***** Exercise material

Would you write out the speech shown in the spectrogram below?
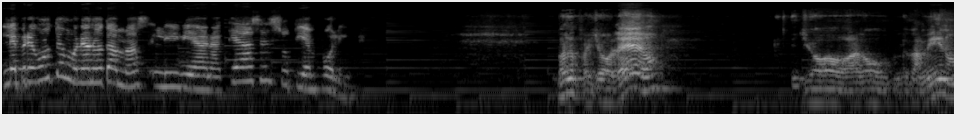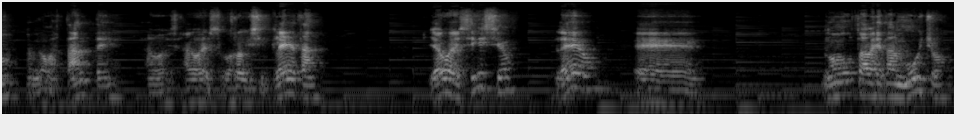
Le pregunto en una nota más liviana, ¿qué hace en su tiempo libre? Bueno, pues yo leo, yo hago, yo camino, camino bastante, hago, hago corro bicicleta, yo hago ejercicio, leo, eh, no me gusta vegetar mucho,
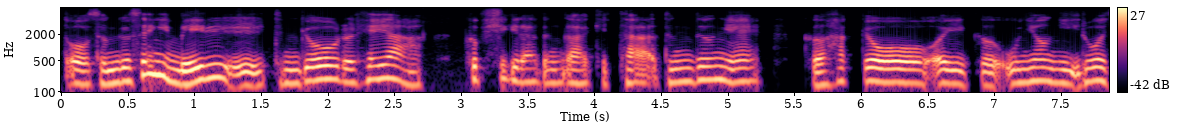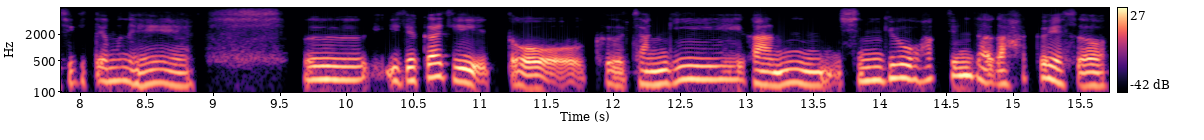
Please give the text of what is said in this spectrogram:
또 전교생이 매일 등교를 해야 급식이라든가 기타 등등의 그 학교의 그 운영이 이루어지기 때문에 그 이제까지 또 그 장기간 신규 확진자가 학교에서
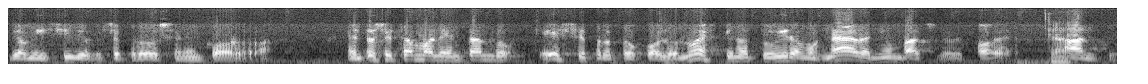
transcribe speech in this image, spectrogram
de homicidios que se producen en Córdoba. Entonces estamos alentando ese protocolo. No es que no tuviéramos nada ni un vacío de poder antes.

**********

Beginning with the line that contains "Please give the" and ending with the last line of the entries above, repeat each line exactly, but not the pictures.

Please give the text of what is said in this spectrogram:
또 전교생이 매일 등교를 해야 급식이라든가 기타 등등의 그 학교의 그 운영이 이루어지기 때문에 그 이제까지 또 그 장기간 신규 확진자가 학교에서
transcribe speech in this image, spectrogram
de homicidios que se producen en Córdoba. Entonces estamos alentando ese protocolo. No es que no tuviéramos nada ni un vacío de poder antes.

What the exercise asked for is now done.